### MATERIAL TO PROCESS ###

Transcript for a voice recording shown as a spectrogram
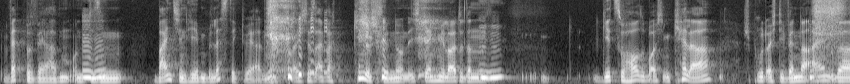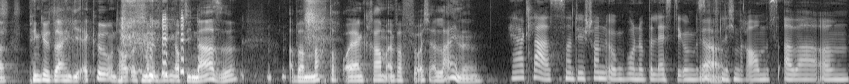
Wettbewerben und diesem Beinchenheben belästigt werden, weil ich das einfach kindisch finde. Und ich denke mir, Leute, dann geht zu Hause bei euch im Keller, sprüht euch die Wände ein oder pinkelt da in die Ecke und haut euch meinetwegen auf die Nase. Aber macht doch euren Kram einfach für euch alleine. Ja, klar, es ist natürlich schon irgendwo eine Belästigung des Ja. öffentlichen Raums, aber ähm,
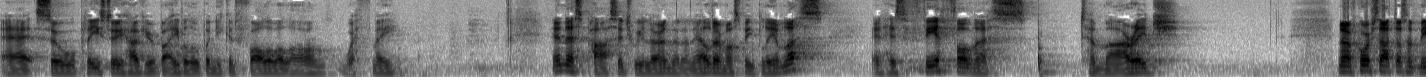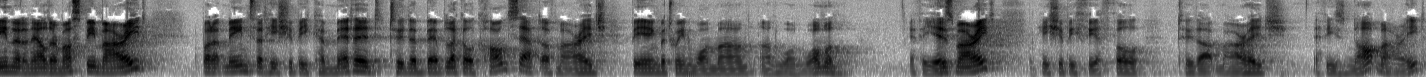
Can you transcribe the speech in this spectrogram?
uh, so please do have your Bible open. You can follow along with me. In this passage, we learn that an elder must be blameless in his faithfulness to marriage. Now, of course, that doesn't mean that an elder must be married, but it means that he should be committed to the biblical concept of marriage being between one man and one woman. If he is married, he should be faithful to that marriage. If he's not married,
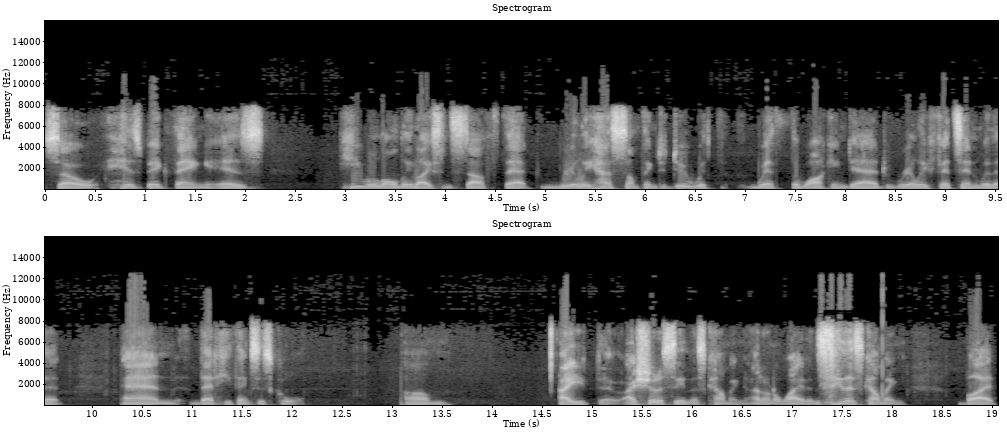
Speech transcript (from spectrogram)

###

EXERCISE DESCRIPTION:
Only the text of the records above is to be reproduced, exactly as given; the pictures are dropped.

EXERCISE ANSWER:
Transcript for a voice recording shown as a spectrogram
Wettbewerben und diesem Beinchenheben belästigt werden, weil ich das einfach kindisch finde. Und ich denke mir, Leute, dann geht zu Hause bei euch im Keller, sprüht euch die Wände ein oder pinkelt da in die Ecke und haut euch meinetwegen auf die Nase. Aber macht doch euren Kram einfach für euch alleine. Ja, klar, es ist natürlich schon irgendwo eine Belästigung des Ja. öffentlichen Raums, aber ähm,
Can you transcribe the speech in this spectrogram?
uh, so please do have your Bible open. You can follow along with me. In this passage, we learn that an elder must be blameless in his faithfulness to marriage. Now, of course, that doesn't mean that an elder must be married, but it means that he should be committed to the biblical concept of marriage being between one man and one woman. If he is married, he should be faithful to that marriage. If he's not married,
Speech transcript (from spectrogram)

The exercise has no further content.